While some went to Teresian House, which is run by the Carmelite Sisters of the Aged and Infirm, other RSCJ needed accommodation close enough to facilitate visiting and continue relationships with those at Teresian House.

Avila was a facility comprised of both apartments and cottages and, at the time, was at full capacity. However, there was a new plan to add a 40-apartment lodge. A representative of Avila contacted the administrator at Kenwood at the time and proposed the possibility of creating a suite where the RSCJ could have a community. The Society leadership worked diligently to make this proposal a reality.

The chief finance officer at Kenwood along with the chief finance officer of the United States – Canada Province and Sister Marie Buonato were asked to work with the architect and builders of the new Lodge, which was later completed in 2010.

Sisters Betty Shearman, Arcadia Cotto, Jean Bautz, Mary Jane Sullivan, Elly Carr and Dorothy Murray made up the first community at Avila in the Spring of 2010. Today, there are 10 RSCJ residing at Avila. 

The community of RSCJ are delighted to be living with so many other residents and sharing the opportunities for friendship with those of varied backgrounds and religious beliefs. Each Sunday, the RSCJ celebrate the Eucharist with about 80 residents. There are three Catholic priests who live at Avila, as well. The entire Avila community is a wonderful model for sharing and honoring each person’s gifts and differences.

Abba House

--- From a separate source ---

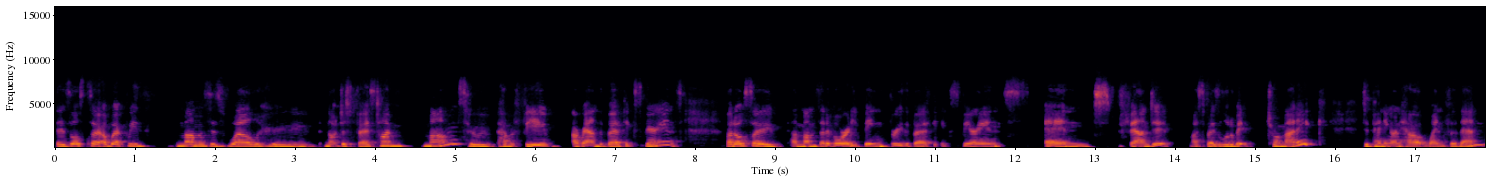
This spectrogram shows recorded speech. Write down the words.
There's also I work with mums as well who not just first time mums who have a fear around the birth experience, but also uh, mums that have already been through the birth experience and found it I suppose, a little bit traumatic, depending on how it went for them.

Originally founded by Libby Hoye, RSCJ, and Mary Gen Smyth, RSCJ, Abba House of Prayer was turned over to the Diocese of Albany and directed by the Sisters of Mercy for a time. Then in 2008, Abba House of Prayer, was an ideal community for RSCJ leaving Kenwood. 

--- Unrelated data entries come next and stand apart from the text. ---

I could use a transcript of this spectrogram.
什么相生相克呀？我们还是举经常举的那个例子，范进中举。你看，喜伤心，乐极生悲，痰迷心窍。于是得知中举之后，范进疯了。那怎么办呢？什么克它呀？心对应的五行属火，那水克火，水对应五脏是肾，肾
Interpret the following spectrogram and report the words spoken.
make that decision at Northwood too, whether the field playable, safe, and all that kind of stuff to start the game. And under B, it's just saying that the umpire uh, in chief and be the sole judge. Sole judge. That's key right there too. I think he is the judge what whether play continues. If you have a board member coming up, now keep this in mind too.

After renovations that made the house more accessible, RSCJ moved into Abba House in Albany, New York, in early November of 2008 and had their first Thanksgiving together.

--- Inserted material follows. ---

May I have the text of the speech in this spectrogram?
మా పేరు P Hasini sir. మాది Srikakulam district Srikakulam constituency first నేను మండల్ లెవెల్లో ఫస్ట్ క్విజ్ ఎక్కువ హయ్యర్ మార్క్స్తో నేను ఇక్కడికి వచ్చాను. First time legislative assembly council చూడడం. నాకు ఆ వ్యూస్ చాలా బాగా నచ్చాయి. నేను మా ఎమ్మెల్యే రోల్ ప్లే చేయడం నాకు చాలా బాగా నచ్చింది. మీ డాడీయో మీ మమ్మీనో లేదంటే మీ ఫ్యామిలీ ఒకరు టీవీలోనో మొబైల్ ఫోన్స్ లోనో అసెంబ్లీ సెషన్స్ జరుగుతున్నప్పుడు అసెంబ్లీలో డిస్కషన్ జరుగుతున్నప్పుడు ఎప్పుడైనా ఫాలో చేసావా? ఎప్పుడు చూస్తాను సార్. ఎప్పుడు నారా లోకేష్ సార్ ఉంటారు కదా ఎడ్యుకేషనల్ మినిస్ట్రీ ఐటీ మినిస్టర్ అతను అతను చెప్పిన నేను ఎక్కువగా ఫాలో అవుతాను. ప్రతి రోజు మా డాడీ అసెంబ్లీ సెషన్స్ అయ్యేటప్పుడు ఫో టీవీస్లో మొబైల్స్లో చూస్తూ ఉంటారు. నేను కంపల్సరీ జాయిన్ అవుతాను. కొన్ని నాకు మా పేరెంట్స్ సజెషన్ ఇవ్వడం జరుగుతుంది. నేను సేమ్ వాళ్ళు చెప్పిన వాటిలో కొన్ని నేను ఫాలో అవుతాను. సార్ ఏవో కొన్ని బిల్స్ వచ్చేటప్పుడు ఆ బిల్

Created as an “Independent Plus” community, the plan was that all but two of the RSCJ who lived at Abba House were in need of some light assistance in order to be eligible to live there. Throughout the past 12 years, it has been home for some 27 RSCJ, most of whom moved on to Teresian House when their need for care became more acute.  

Abba House has remained the “house of prayer,” of hospitality and of community that it was from its beginning. Currently, six RSCJ reside at Abba House.

Caritas

Caritas Residence is home to six RSCJ along with 46 Sisters of Charity and several lay women.

Located in Halifax, Nova Scotia, the RSCJ Caritas community was established in 2014 when a decision was made to enter an agreement with the Sisters of Charity and relocate from Barat Residence to Caritas, the home of the retired Sisters of Charity.

Overlooking the beautiful Bedford Basin, Caritas offers a wide array of amenities. Each community member enjoys a private room and shares a main floor dining room, a hair salon, library and outdoor terrace. Luscious gardens and pathways provide a serene and uplifting environment for those who make walking part of their daily routine.

Most important, the residence features a large chapel where Mass is celebrated six days a week. The RSCJ community plays a pivotal role in liturgical services, such as committee membership and participation.

The RSCJ residing at Caritas agree that the move has done much to enrich their lives, both as individuals and as a community.

Teresian House

In 2004, after the decision was made to close the former noviceship at Kenwood, a small group began looking for a nursing home in Albany, New York, for elderly and infirm RSCJ. As beds became available at Teresian House, Sister Pauline, O Carm, CEO of Teresian House, agreed to take all RSCJ in need of residence, even those who only needed assisted living, so that the community could stay together in one place. 

At one point, about 30 RSCJ resided at Tereisan House. Today, six RSCJ reside there. Although all are not on the same floor because of differing health needs, Teresian House gave the RSCJ a community room, in which they gather regularly and on special holidays. 

When a new RSCJ arrives at Teresian, those already there gather at the front door to welcome her and escort her to the chapel and to her new home. These women live among lay men and women in a 300-bed facility, embracing the meaning of “In ministry for life.”